From back left to front right: Meagan Manson, Kacey Mcfee, head coach Randy Magee, Teigan Fiset and Diandra Magee, the Prince Albert contingent of the Under-18 Eastside Celtics squad returned home from
--PRINCE ALBERT--The Eastside Celtics, a soccer team compiled of players from Saskatoon and Prince Albert, arrived home from nationals in Fredericton a goal shy of a place in the grand final.
But as the script in soccer so often reads, the under-18 ladies Celtics were unable to find the golden goal against both Quebec and B.C., ultimately leading the girls to a fourth-place finish.
The girls opened their nationals’ account with a 0-0 draw versus a highly touted Quebec outfit, whose squad ran out eventual national winners.
“We dominated the opening game, but you know what,” said Celtics head coach Randy Magee. “If you can’t score you can’t win, but we did outplay them and that is probably the most disheartening – is we outplayed the team that won the whole thing.”
The girls started the tournament a little “panicky,” said Prince Albertan Meagan Manson. But the 17-year-old said the girls settled down expertly, commanding the midfield and dominating possession against Quebec, the perennial juggernauts of Canadian soccer.
“I think we should have beaten Quebec in the first game,” said Teigan Fiset. “For sure, because we had the ball the whole game, we had possession. It kind of sucks they ended up being at the top.
“When we know that we could have beat them, and you always think back to certain plays.”
The girls, however, didn’t let the scoreless draw deter them. Although starting slow in their second game versus B.C – another odds-on favourite – Magee said his side snatched back the impetus and were unlucky to draw their second consecutive game, 1-1.
The girls, in a landslide, smashed Manitoba and Newfoundland to wrap up the round-robin phase. But because Quebec won versus B.C., the Celtics had to settle for second in the group, and a subsequent spot in the bronze-medal match versus Alberta.
A stern test was in the offing from kickoff against a handy Albertan side. The Celtics went up a goal early, but conceded three goals on the trot to trail 3-1. The girls pulled a goal back but couldn’t square the match.
Fourth place, however, is an admirable result in the most elite soccer tournament Canada has to offer.
“I think we did really well as a team being from Saskatoon and P.A. We really worked together as a team,” said 17-year-old Diandra Magee, who also hails from Prince Albert and was competing at her third nationals.
Goalkeeper Kacey Mcfee, also from Prince Albert, was happy with the way in which the team represented Saskatchewan. She said Alberta offered the toughest test, a testament to the level of parity displayed on the pitch.
“It was disheartening, but I think we measured up to the competition pretty well,” said the 17-year-old. “We were definitely near the top of the competition.”

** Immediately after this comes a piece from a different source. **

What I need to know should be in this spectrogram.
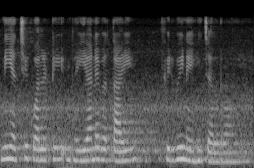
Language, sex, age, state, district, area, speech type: Hindi, female, 45-60, Madhya Pradesh, Hoshangabad, rural, spontaneous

The margin between glory and despair is almost negligible at high levels of sport, which was further demonstrated by the Celtics’ Fredericton performance. But Magee and the girls, by leaving nothing out on the pitch, represented Saskatchewan with dignity and pride.

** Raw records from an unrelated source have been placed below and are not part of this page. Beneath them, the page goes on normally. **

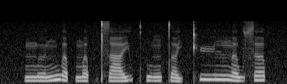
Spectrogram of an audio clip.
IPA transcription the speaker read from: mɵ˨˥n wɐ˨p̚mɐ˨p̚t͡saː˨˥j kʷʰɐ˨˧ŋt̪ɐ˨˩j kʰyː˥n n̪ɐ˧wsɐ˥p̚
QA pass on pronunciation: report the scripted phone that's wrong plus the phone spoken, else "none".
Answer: none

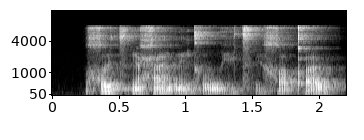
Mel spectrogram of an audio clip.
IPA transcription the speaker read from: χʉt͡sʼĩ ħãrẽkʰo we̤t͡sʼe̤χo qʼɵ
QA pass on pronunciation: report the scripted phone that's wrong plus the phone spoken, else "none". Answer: none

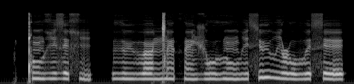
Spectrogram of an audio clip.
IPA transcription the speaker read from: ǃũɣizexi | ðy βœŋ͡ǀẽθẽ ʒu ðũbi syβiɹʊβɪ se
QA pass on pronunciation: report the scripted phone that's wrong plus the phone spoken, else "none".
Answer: b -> β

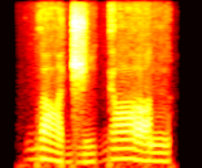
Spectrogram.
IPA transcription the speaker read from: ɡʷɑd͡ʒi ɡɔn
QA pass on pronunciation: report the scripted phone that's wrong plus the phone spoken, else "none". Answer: ɔ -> ɑ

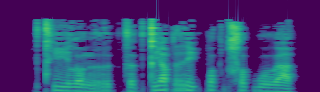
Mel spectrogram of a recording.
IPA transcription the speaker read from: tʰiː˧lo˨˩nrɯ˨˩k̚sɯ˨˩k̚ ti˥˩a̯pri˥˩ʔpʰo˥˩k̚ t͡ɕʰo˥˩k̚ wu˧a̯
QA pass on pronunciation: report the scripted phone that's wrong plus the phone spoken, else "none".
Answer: pʰ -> p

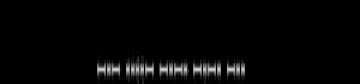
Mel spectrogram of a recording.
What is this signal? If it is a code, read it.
Morse code, heard as a keyed tone, about 48 wpm, 700 Hz. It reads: K4CCD
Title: USA Call Signs - 5 Characters - 3x Character Spacing - 50wpm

Especially considering the sparse population from which to draw elite players.